Assignment
Images appear in the records below; leave them out and repeat everything else exactly.

Material for this task
::::::::::

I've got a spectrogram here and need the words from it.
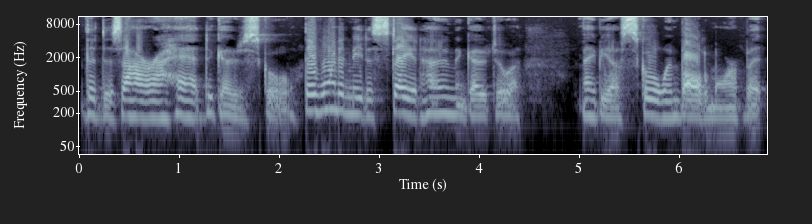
the desire I had to go to school. They wanted me to stay at home and go to a maybe a school in Baltimore, but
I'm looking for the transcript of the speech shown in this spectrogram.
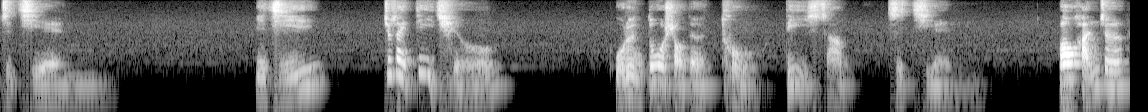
之间，以及就在地球无论多少的土地上之间，包含着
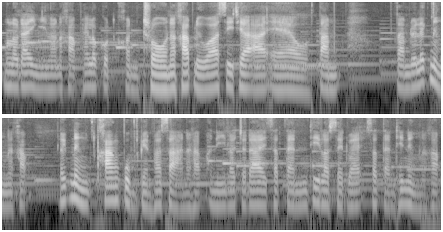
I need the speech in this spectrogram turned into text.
เมื่อเราได้อย่างนี้แล้วนะครับ ให้เรากด Control นะครับ หรือว่า CTRL ตามตามด้วยเลขหนึ่งนะครับ เลขหนึ่งข้างปุ่มเปลี่ยนภาษานะครับ อันนี้เราจะได้สแตนที่เราเซตไว้สแตนที่1นะครับ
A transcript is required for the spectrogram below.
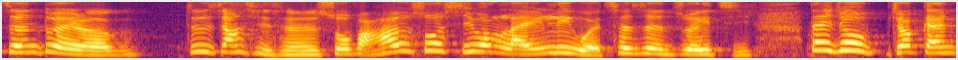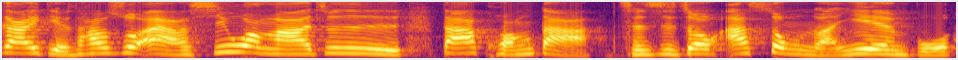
针对了。就是江启臣的说法，他就说希望莱茵立委趁胜追击，但就比较尴尬一点，他说哎呀，希望啊，就是大家狂打陈时中、啊宋暖、叶彦博，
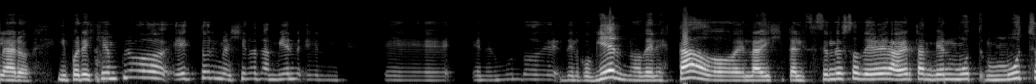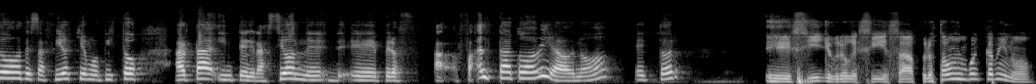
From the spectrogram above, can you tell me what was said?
Claro, y por ejemplo, Héctor, imagino también en, eh, el mundo del gobierno, del Estado, en la digitalización de eso debe haber también muchos desafíos que hemos visto, harta integración, eh, pero falta todavía, ¿o no, Héctor? Eh, sí, yo creo que sí, pero estamos en buen camino.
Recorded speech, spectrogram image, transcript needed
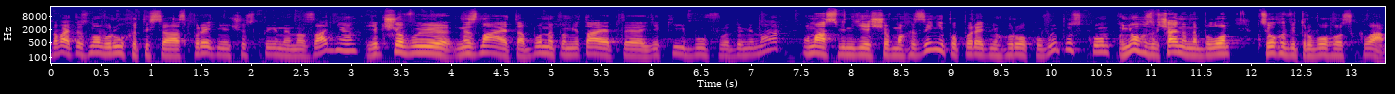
Давайте знову рухатися з передньої частини на задню. Якщо ви не знаєте або не пам'ятаєте, який був домінар, у нас він є ще в магазині попереднього року випуску. У нього, звичайно, не було цього вітрового скла.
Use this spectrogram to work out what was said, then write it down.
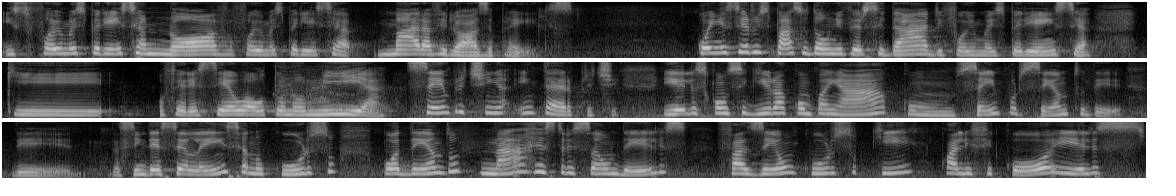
Isso foi uma experiência nova, foi uma experiência maravilhosa para eles. Conhecer o espaço da universidade foi uma experiência que ofereceu autonomia. Sempre tinha intérprete e eles conseguiram acompanhar com 100% de, de, assim, de excelência no curso, podendo, na restrição deles, fazer um curso que qualificou e eles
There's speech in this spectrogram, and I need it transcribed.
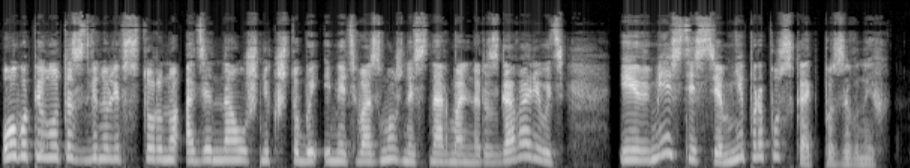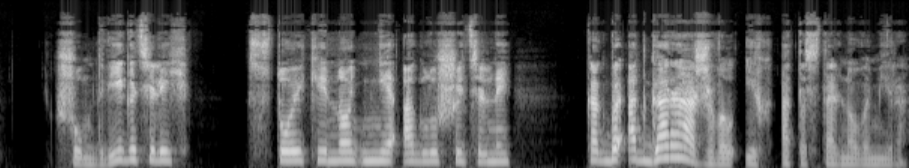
Оба пилота сдвинули в сторону один наушник, чтобы иметь возможность нормально разговаривать и вместе с тем не пропускать позывных. Шум двигателей, стойкий, но не оглушительный, как бы отгораживал их от остального мира.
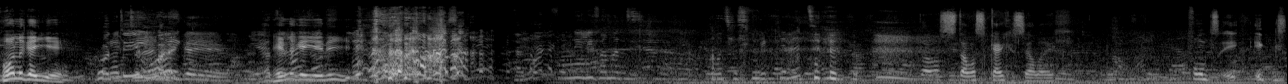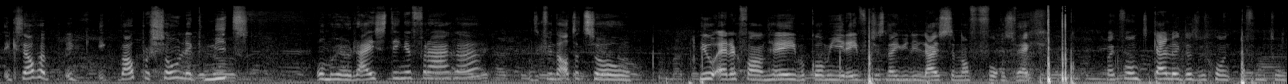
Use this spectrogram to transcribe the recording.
khol gayi Roti khol van het gesprekje net? Dat was, dat was gezellig. Ik vond, ik, ik, ik zelf heb, ik, ik wou persoonlijk niet om hun reisdingen vragen. Want ik vind het altijd zo heel erg van, hé, hey, we komen hier eventjes naar jullie luisteren en dan vervolgens weg. Maar ik vond het leuk dat we gewoon even met hun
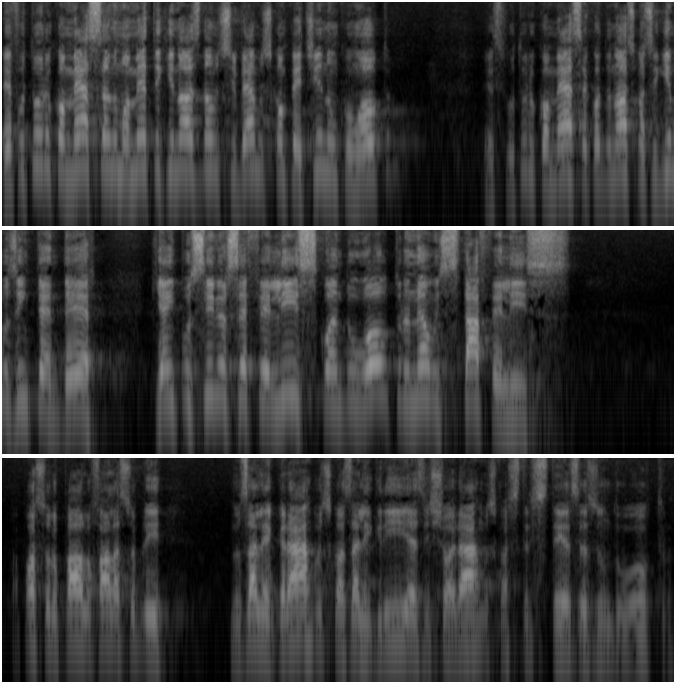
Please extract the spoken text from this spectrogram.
Esse futuro começa no momento em que nós não estivermos competindo um com o outro. Esse futuro começa quando nós conseguimos entender que é impossível ser feliz quando o outro não está feliz. O apóstolo Paulo fala sobre nos alegrarmos com as alegrias e chorarmos com as tristezas um do outro.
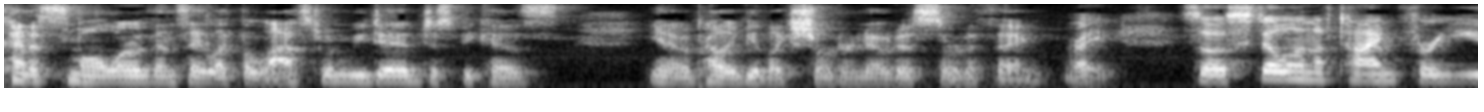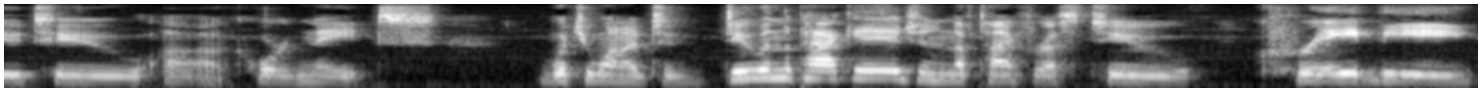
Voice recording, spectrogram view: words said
kind of smaller than say like the last one we did, just because you know, it'd probably be like shorter notice sort of thing. Right. So still enough time for you to uh, coordinate what you wanted to do in the package, and enough time for us to create the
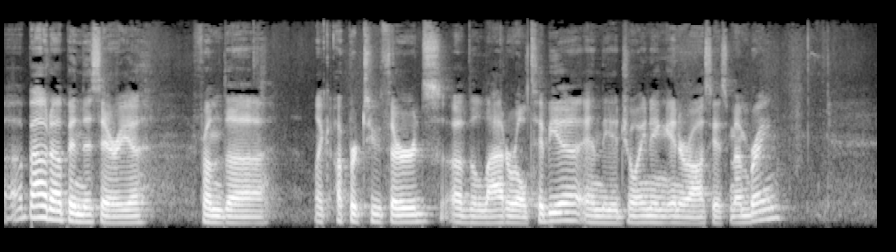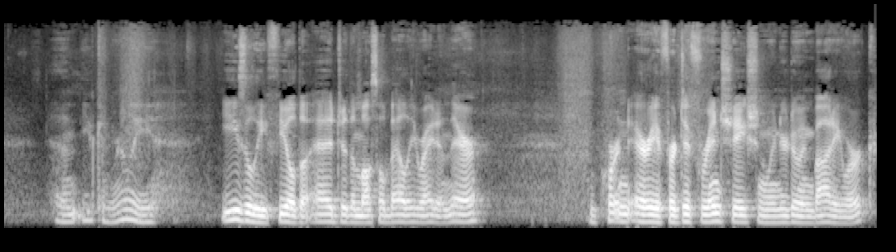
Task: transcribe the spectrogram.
about up in this area from the like upper two thirds of the lateral tibia and the adjoining interosseous membrane. And you can really easily feel the edge of the muscle belly right in there. Important area for differentiation when you're doing body work.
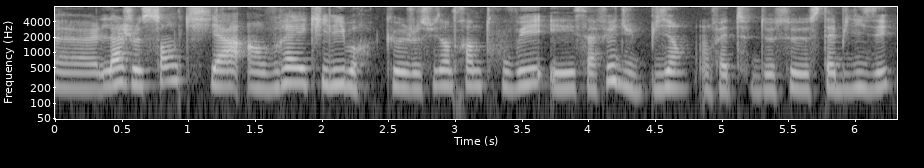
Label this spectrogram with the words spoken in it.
Euh, là, je sens qu'il y a un vrai équilibre que je suis en train de trouver et ça fait du bien en fait de se stabiliser.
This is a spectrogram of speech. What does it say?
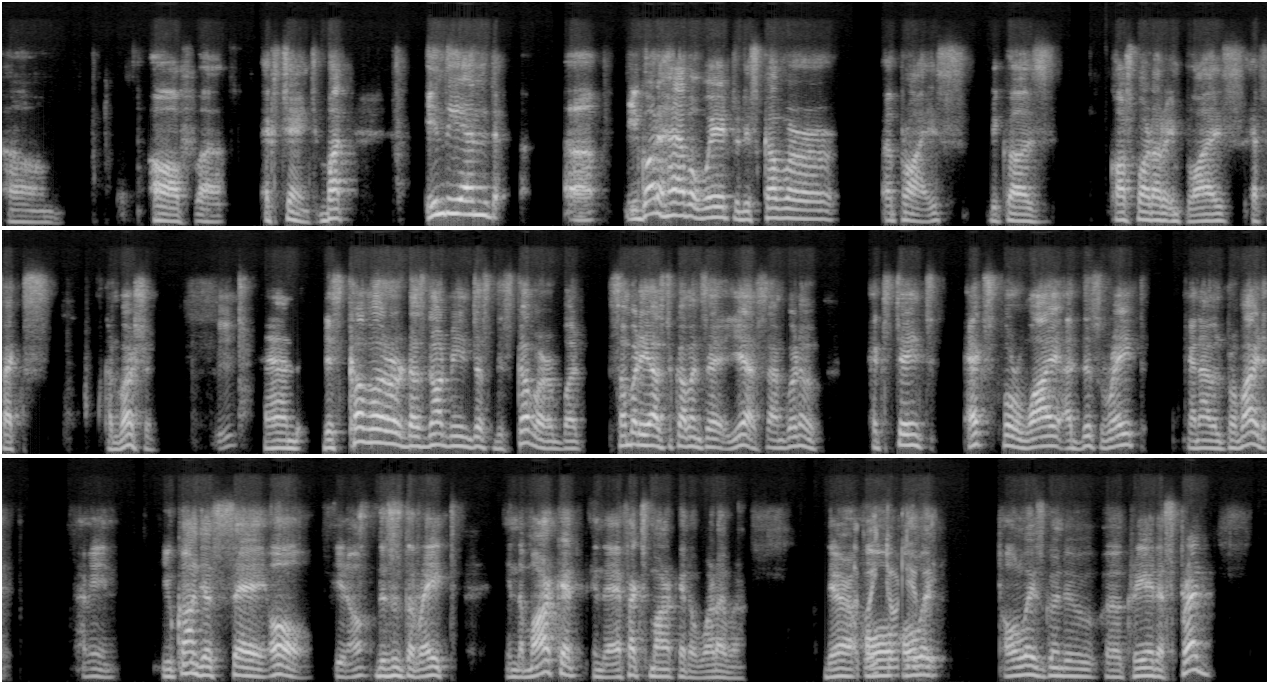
um, of uh, exchange. But in the end, uh, you got to have a way to discover a price because cost border implies FX conversion. Mhm. And discover does not mean just discover, but somebody has to come and say, yes, I'm going to exchange X for Y at this rate and I will provide it. I mean, you can't just say, oh, you know, this is the rate in the market, in the FX market or whatever. They're all, totally always, always going to uh, create a spread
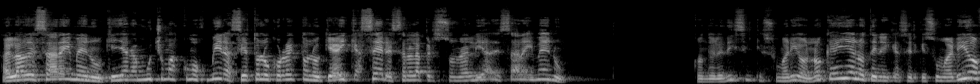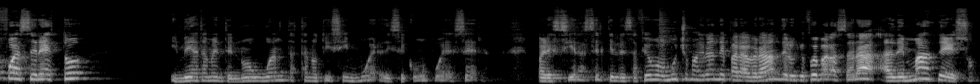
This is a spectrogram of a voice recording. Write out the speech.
Al lado de Sara y Menú, que ella era mucho más como, mira, si esto es lo correcto, es lo que hay que hacer. Esa era la personalidad de Sara y Menú cuando le dicen que su marido, no que ella lo tiene que hacer, que su marido fue a hacer esto, inmediatamente no aguanta esta noticia y muere. Dice, ¿cómo puede ser? Pareciera ser que el desafío fue mucho más grande para Abraham de lo que fue para Sara. Además de eso,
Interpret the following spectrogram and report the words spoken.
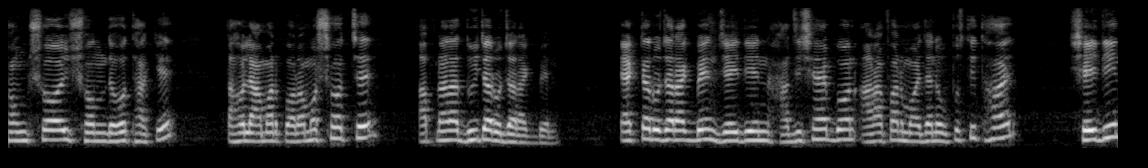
সংশয়, সন্দেহ থাকে, তাহলে আমার পরামর্শ হচ্ছে, আপনারা দুইটা রোজা রাখবেন। একটা রোজা রাখবেন যেই দিন হাজি সাহেবগণ আরাফার ময়দানে উপস্থিত হয়, সেই দিন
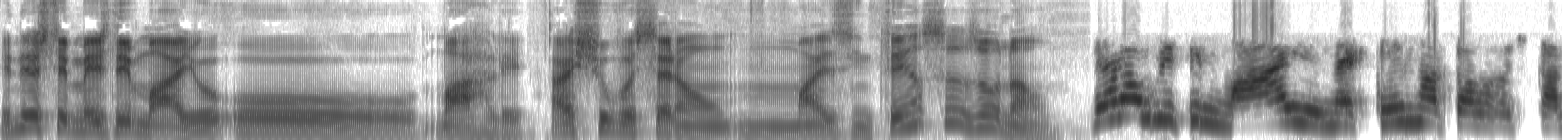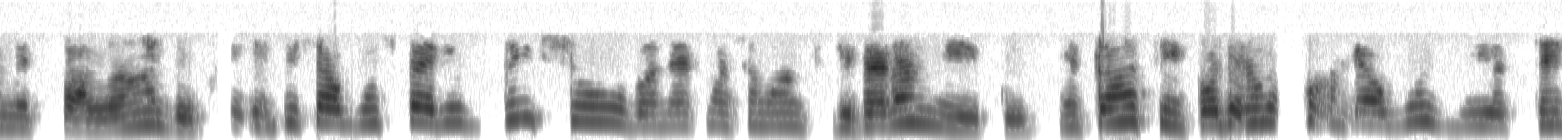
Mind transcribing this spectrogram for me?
E neste mês de maio, o Marley, as chuvas serão mais intensas ou não? Geralmente em maio, né, climatologicamente falando, existem alguns períodos sem chuva, né, que nós chamamos de veranicos. Então, assim, poderemos ocorrer alguns dias sem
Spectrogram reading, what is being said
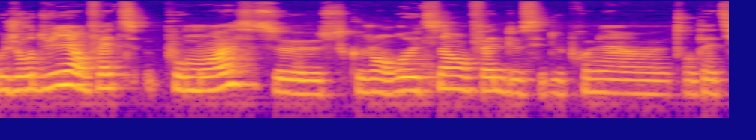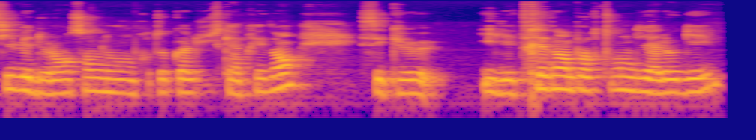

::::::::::

Finished task
I've got a spectrogram here and need the words from it.
the desire I had to go to school. They wanted me to stay at home and go to a maybe a school in Baltimore, but
I'm looking for the transcript of the speech shown in this spectrogram.
之间，以及就在地球无论多少的土地上之间，包含着
I need the speech in this spectrogram turned into text.
เมื่อเราได้อย่างนี้แล้วนะครับ ให้เรากด Control นะครับ หรือว่า CTRL ตามตามด้วยเลขหนึ่งนะครับ เลขหนึ่งข้างปุ่มเปลี่ยนภาษานะครับ อันนี้เราจะได้สแตนที่เราเซตไว้สแตนที่1นะครับ
A transcript is required for the spectrogram below.
针对了。就是江启臣的说法，他就说希望莱茵立委趁胜追击，但就比较尴尬一点，他说哎呀，希望啊，就是大家狂打陈时中、啊宋暖、叶彦博，
From the spectrogram above, can you tell me what was said?
Claro, y por ejemplo, Héctor, imagino también en, eh, el mundo del gobierno, del Estado, en la digitalización de eso debe haber también muchos desafíos que hemos visto, harta integración, eh, pero falta todavía, ¿o no, Héctor? Eh, sí, yo creo que sí, pero estamos en buen camino.
Recorded speech, spectrogram image, transcript needed
Давайте знову рухатися з передньої частини на задню. Якщо ви не знаєте або не пам'ятаєте, який був домінар, у нас він є ще в магазині попереднього року випуску. У нього, звичайно, не було цього вітрового скла.
Use this spectrogram to work out what was said, then write it down.
Isso foi uma experiência nova, foi uma experiência maravilhosa para eles. Conhecer o espaço da universidade foi uma experiência que ofereceu autonomia. Sempre tinha intérprete e eles conseguiram acompanhar com 100% de, de, assim, de excelência no curso, podendo, na restrição deles, fazer um curso que qualificou e eles
There's speech in this spectrogram, and I need it transcribed.
Оба пилота сдвинули в сторону один наушник, чтобы иметь возможность нормально разговаривать и вместе с тем не пропускать позывных. Шум двигателей, стойкий, но не оглушительный, как бы отгораживал их от остального мира.
Use this spectrogram to transcribe the recording.
khol gayi Roti khol van het gesprekje net? Dat was, dat was gezellig. Ik vond, ik, ik, ik zelf heb, ik, ik wou persoonlijk niet om hun reisdingen vragen. Want ik vind het altijd zo heel erg van, hé, hey, we komen hier eventjes naar jullie luisteren en dan vervolgens weg. Maar ik vond het leuk dat we gewoon even met hun
Please extract the spoken text from this spectrogram.
Esse futuro começa no momento em que nós não estivermos competindo um com o outro. Esse futuro começa quando nós conseguimos entender que é impossível ser feliz quando o outro não está feliz. O apóstolo Paulo fala sobre nos alegrarmos com as alegrias e chorarmos com as tristezas um do outro.
Voice recording, spectrogram view: words said
kind of smaller than say like the last one we did, just because you know, it'd probably be like shorter notice sort of thing. Right. So still enough time for you to uh, coordinate what you wanted to do in the package, and enough time for us to create the
Task: transcribe the spectrogram.
about up in this area from the like upper two thirds of the lateral tibia and the adjoining interosseous membrane. And you can really easily feel the edge of the muscle belly right in there. Important area for differentiation when you're doing body work.
Label this spectrogram with the words spoken in it.
Euh, là, je sens qu'il y a un vrai équilibre que je suis en train de trouver et ça fait du bien en fait de se stabiliser.
This is a spectrogram of speech. What does it say?
um, of uh, exchange. But in the end, uh, you got to have a way to discover a price because cost border implies FX conversion. Mhm. And discover does not mean just discover, but somebody has to come and say, yes, I'm going to exchange X for Y at this rate and I will provide it. I mean, you can't just say, oh, you know, this is the rate in the market, in the FX market or whatever. They're all, totally always, always going to uh, create a spread
This is a spectrogram of a voice recording. Write out the speech.
Al lado de Sara y Menú, que ella era mucho más como, mira, si esto es lo correcto, es lo que hay que hacer. Esa era la personalidad de Sara y Menú cuando le dicen que su marido, no que ella lo tiene que hacer, que su marido fue a hacer esto, inmediatamente no aguanta esta noticia y muere. Dice, ¿cómo puede ser? Pareciera ser que el desafío fue mucho más grande para Abraham de lo que fue para Sara. Además de eso,
Interpret the following spectrogram and report the words spoken.
সংশয়, সন্দেহ থাকে, তাহলে আমার পরামর্শ হচ্ছে, আপনারা দুইটা রোজা রাখবেন। একটা রোজা রাখবেন যেই দিন হাজি সাহেবগণ আরাফার ময়দানে উপস্থিত হয়, সেই দিন
Mind transcribing this spectrogram for me?
E neste mês de maio, o Marley, as chuvas serão mais intensas ou não? Geralmente em maio, né, climatologicamente falando, existem alguns períodos sem chuva, né, que nós chamamos de veranicos. Então, assim, poderemos ocorrer alguns dias sem
Spectrogram reading, what is being said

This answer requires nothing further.